WILKES-BARRE – How much more city residents will pay in 2013 real estate taxes is still a mystery, even though a city budget must be adopted within five days.
City Council members said they want to see a budget being revised by Mayor Tom Leighton before scheduling a meeting to vote on it.
Council President Mike Merritt said Wednesday that council was waiting for a revised document to see if Leighton has accepted any of the five-member panel's suggestions. He said council could meet as early as Friday to vote on the budget.
Leighton said he was going to have the revised budget to council members by the end of business Wednesday.
We have to see the budget before we can vote on it, Merritt said. We need time to review it and then we will schedule a meeting. We have until Monday.
Merritt said he expects to pick up his copy this morning.
Leighton would not disclose revisions. Let council tell you what they cut out, he said.
The mayor also would not say when the 11 firefighters furloughed earlier this month would be recalled, if at all.
Leighton's last 2013 proposal for the $45.8 million budget calls for a 25-mill or 26 percent hike in the real estate tax, along with increased fees for many city services and layoffs.
To reduce the tax hike, Councilman Tony George said he proposed several cuts. George wanted to eliminate four line chief positions in the fire department, then rehire them at another level to get more firefighters on the street working the fires.
George also proposed cuts in the city administration – cuts he said would save $200,000 to $300,000, or several mills of tax.
I'm anxious to see if (the administration) accepted any of our recommendations at all, George said.
George said council recommended eliminating membership to the Pennsylvania League of Municipalities and cutting out travel by city employees.
We've asked for a lot of cuts, he said. We need to get our firefighters back as well – 53 are not enough in the department.
We have two people working in IT (informational technology), George said. The director makes $71,000 and supervises one person. I don't think we need two people in that department.
Merritt and George said they want to see a revised budget and get it voted on this week. If not, they said the original budget will automatically be adopted.
That would mean a 30-mill tax increase and no cuts at all, George said.
Asked if he would vote for a budget with a 25-mill tax hike, Merritt said he would have to wait and see.
I just want to look at the finished product, he said. I'm sure everything will happen quickly. It should come in a flurry, no pun intended.
Last week, City Council approved taking out a $3 million tax anticipation note with PNC Bank to provide the city with funding next year to cover expenses while it awaits revenue payments. The bank agreed to fund the note on several conditions, including the repayment of all outstanding tax and revenue anticipation notes for 2012.
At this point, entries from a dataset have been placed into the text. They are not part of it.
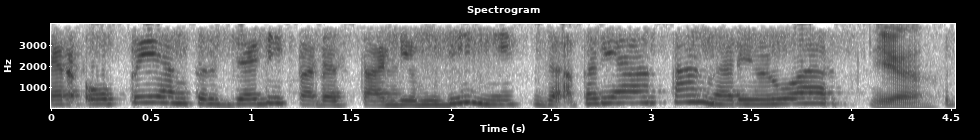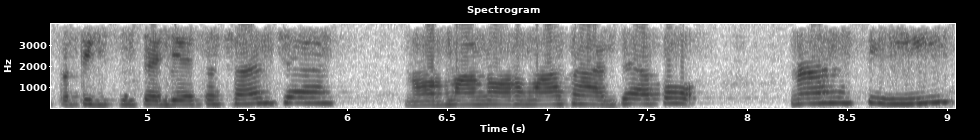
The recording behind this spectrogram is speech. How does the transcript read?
ROP yang terjadi pada stadium dini nggak kelihatan dari luar. Yeah. Seperti biasa-biasa saja, normal-normal saja kok. Nanti,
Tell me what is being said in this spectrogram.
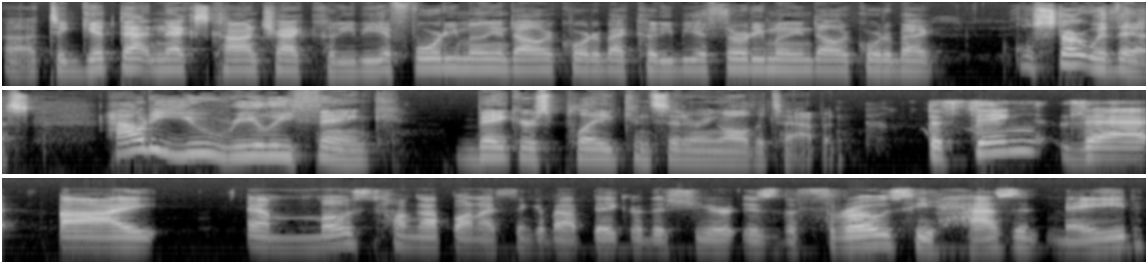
uh, to get that next contract. Could he be a forty million dollar quarterback? Could he be a thirty million dollar quarterback? We'll start with this. How do you really think Baker's played considering all that's happened? The thing that I am most hung up on, I think, about Baker this year is the throws he hasn't made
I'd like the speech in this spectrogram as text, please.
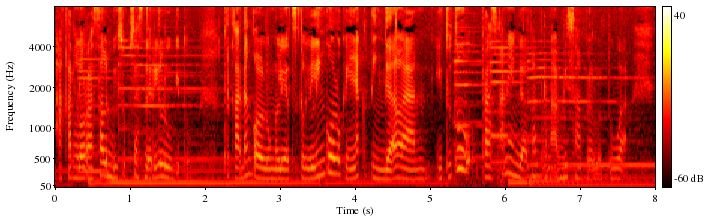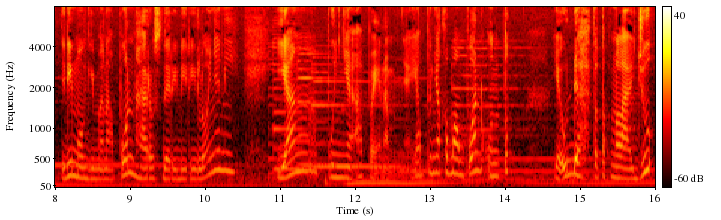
akan lo rasa lebih sukses dari lu gitu. Terkadang kalau lu ngelihat sekeliling kok lu kayaknya ketinggalan. Itu tuh perasaan yang nggak akan pernah habis sampai lu tua. Jadi mau gimana pun harus dari diri lo nya nih yang punya apa ya namanya yang punya kemampuan untuk ya udah tetap melaju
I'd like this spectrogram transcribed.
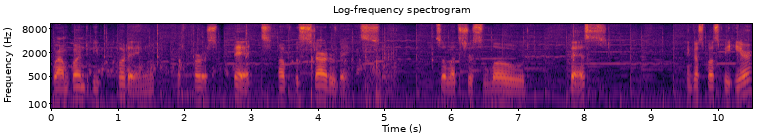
where I'm going to be putting the first bit of the starter base. So let's just load this. I think I'm supposed to be here.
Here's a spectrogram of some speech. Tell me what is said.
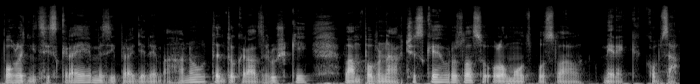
Pohlednici z kraje mezi Pradědem a Hanou, tentokrát z Hrušky, vám po vlnách Českého rozhlasu Olomouc poslal Mirek Kobza.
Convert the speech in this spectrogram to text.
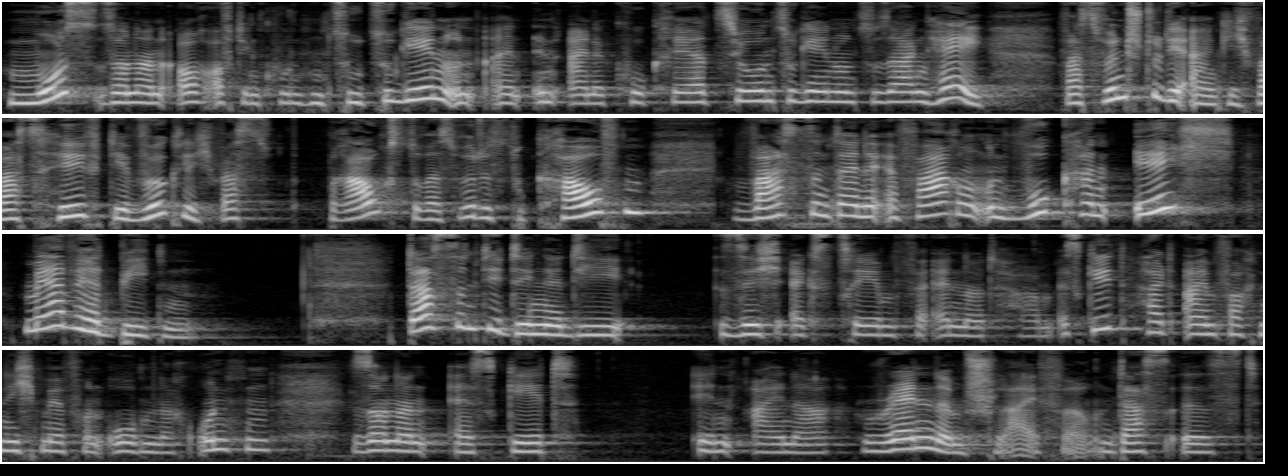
muss, sondern auch auf den Kunden zuzugehen und in eine Co-Kreation zu gehen und zu sagen, hey, was wünschst du dir eigentlich? Was hilft dir wirklich? Was brauchst du? Was würdest du kaufen? Was sind deine Erfahrungen und wo kann ich Mehrwert bieten? Das sind die Dinge, die sich extrem verändert haben. Es geht halt einfach nicht mehr von oben nach unten, sondern es geht in einer Random-Schleife und das ist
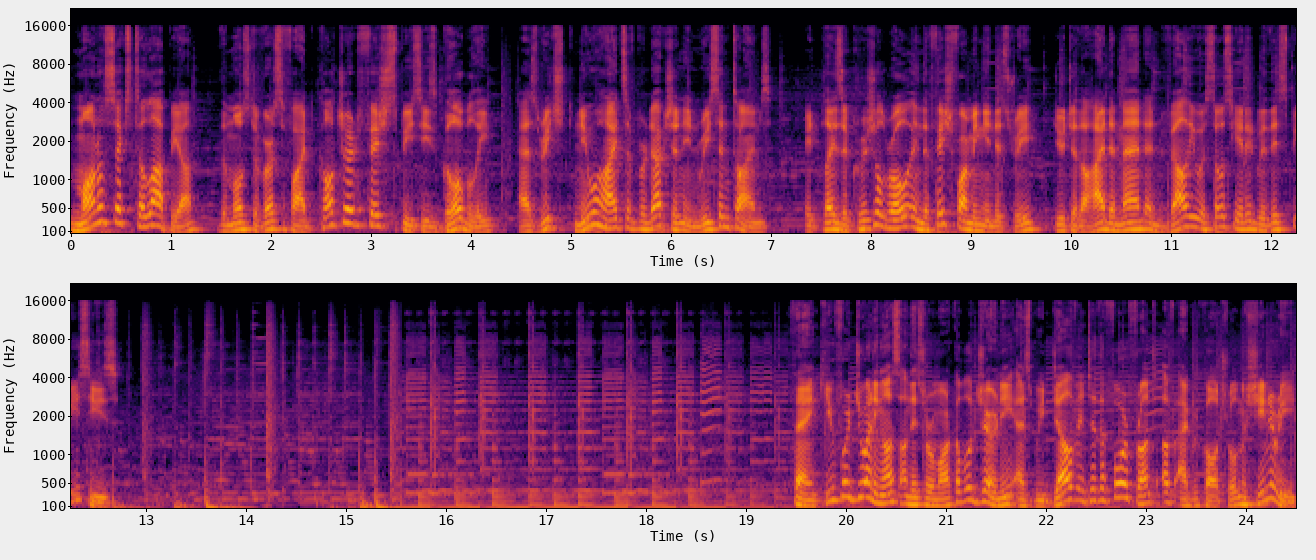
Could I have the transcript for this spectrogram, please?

Leighton said the city will meet its obligations for 2012 after facing a $2 million shortfall.
The city has been struggling to close out the year without a deficit due to lower than projected revenues and a delay in payment of earned income tax caused by a problem with CENTAX, the company formerly contracted by Luzerne County to collect and distribute the money to municipalities.
The city is still owed approximately $1 million from the first and second quarters and likely will receive that money next year.
The shortfall resulted in the layoffs of 11 firefighters, four Department of Public Works employees and voluntary furloughs and retirements of employees in other departments. The cuts could be extended into next year.
City Council is expected to get a copy of Mayor Tom Leighton's revised 2013 budget today. If that happens, Council President Mike Merritt said council could meet as early as Friday to vote on the spending plan.